Ports are to be fitted with sophisticated equipment to detect radioactive material being smuggled into Britain.
Ports are to be fitted with sophisticated equipment to detect radioactive material being smuggled into Britain as part of a £330m allocation to fight terrorism.
Extra money will also go to Government laboratories which test suspicious substances reported by the public. And funding will be increased for training and equipping the emergency services to cope with a chemical, biological or radioactive attack.
The measures came after Lord Carlile of Berriew, the Government's independent reviewer of terrorism laws, pointed to weaknesses in Britain's defences, including small airstrips and ports where terrorists could bring in nuclear or biological materials with little risk of detection. He also warned that "enemies in our midst" could be planning a bomb blast similar to last October's attack in Bali.
Gordon Brown told the Commons: "Our responsibility is to safeguard our communities from terrorist threats and our resolve is absolute."
The Government has launched an anti-terrorism website to give information to the public. It gives advice on personal protection and a "who's who" of terrorist organisations.
A network of military civil contingency reaction forces, formed of reservists supporting police, will be set up by the end of the year to respond to a terrorist attack.
Mr Blunkett described the £330m, to be spent over three years, as a "welcome boost in the fight against terrorism".
He said: "It will fund a range of counter-terrorism projects which will help protect the community, reinforcing the importance the Government attaches to ensuring safety and security for the public.
"The Budget sends out a strong message. The UK is serious about protecting our borders and doing all we can to prevent terrorist actions."
Simon Hughes, the Liberal Democrat home affairs spokesman, said: "We have long argued security at our ports and small airports is one of the weakest links in our national defence.
"New money is welcome, but the structure of port security urgently needs an overhaul. We need a common border force, not the current divided system."
Last year's Budget included an £87m hand-out for counter-terrorism. More than half went to the Metropolitan Police.

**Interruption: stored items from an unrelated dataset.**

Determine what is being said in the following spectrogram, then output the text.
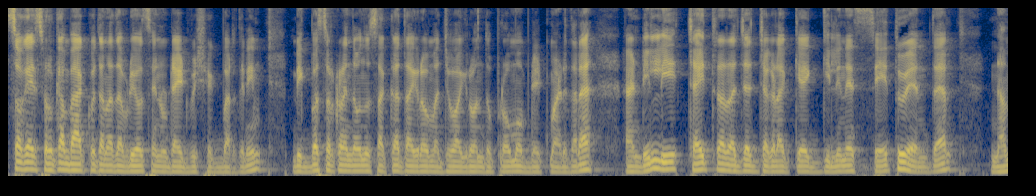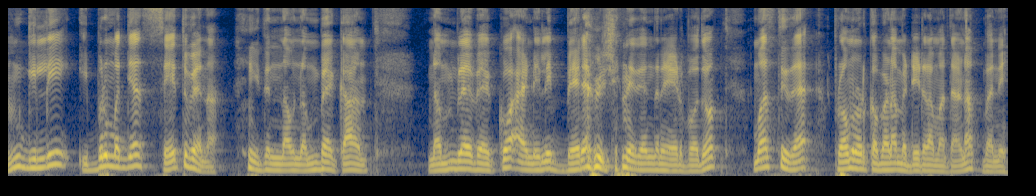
So guys welcome back with ಅನ್ನೋದು ವಿಡಿಯೋಸ್ ಏನು ಡೈಟ್ ವಿಷಯಕ್ಕೆ ಬರ್ತೀನಿ. ಬಿಗ್ ಬಾಸ್ ಅವ್ರ ಕಡೆಯಿಂದ ಒಂದು ಸಖತ್ತಾಗಿರೋ ಮಜವಾಗಿರೋ ಒಂದು ಪ್ರೋಮೋ ಅಪ್ಡೇಟ್ ಮಾಡಿದ್ದಾರೆ. ಆ್ಯಂಡ್ ಇಲ್ಲಿ ಚೈತ್ರ ರಜತ್ ಜಗಳಕ್ಕೆ ಗಿಲ್ಲಿನೇ ಸೇತುವೆ ಅಂತೆ ನಮಗಿಲ್ಲಿ ಗಿಲ್ಲಿ ಇಬ್ಬರ ಮಧ್ಯೆ ಸೇತುವೆನಾ? ಇದನ್ನು ನಾವು ನಂಬಬೇಕಾ ನಂಬಲೇಬೇಕು. ಆ್ಯಂಡ್ ಇಲ್ಲಿ ಬೇರೆ ವಿಷಯನೇ ಇದೆ ಅಂತಲೇ ಹೇಳ್ಬೋದು. ಮಸ್ತ್ ಇದೆ. ಪ್ರೋಮೋ ನೋಡ್ಕೊಬೋಣ ಮೆಡಿಟ್ರ ಮಾತಾಡೋಣ. ಬನ್ನಿ.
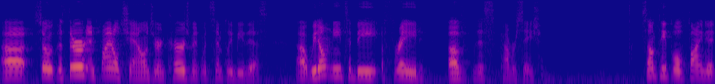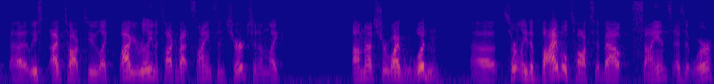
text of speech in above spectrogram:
Uh, so, the third and final challenge or encouragement would simply be this uh, we don't need to be afraid of this conversation. Some people find it, uh, at least I've talked to, like, wow, you're really going to talk about science in church? And I'm like, I'm not sure why we wouldn't. Uh, certainly, the Bible talks about science, as it were.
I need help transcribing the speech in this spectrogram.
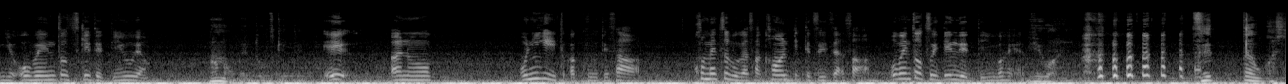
て。いやお弁当つけてって言うやん。何のお弁当つけて。えあのおにぎりとか食うてさ米粒がさ顔にピッてついてたらさお弁当ついてんでって言わへん？言わへん。絶対おかし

Although ministers have stressed they have received no specific information of a planned attack on Britain, David Blunkett, the Home Secretary, admitted last month: "This country continues to face a significant threat from international terrorism." He also warned that terrorists could use the war in Iraq as a pretext for striking in Britain.Reuse content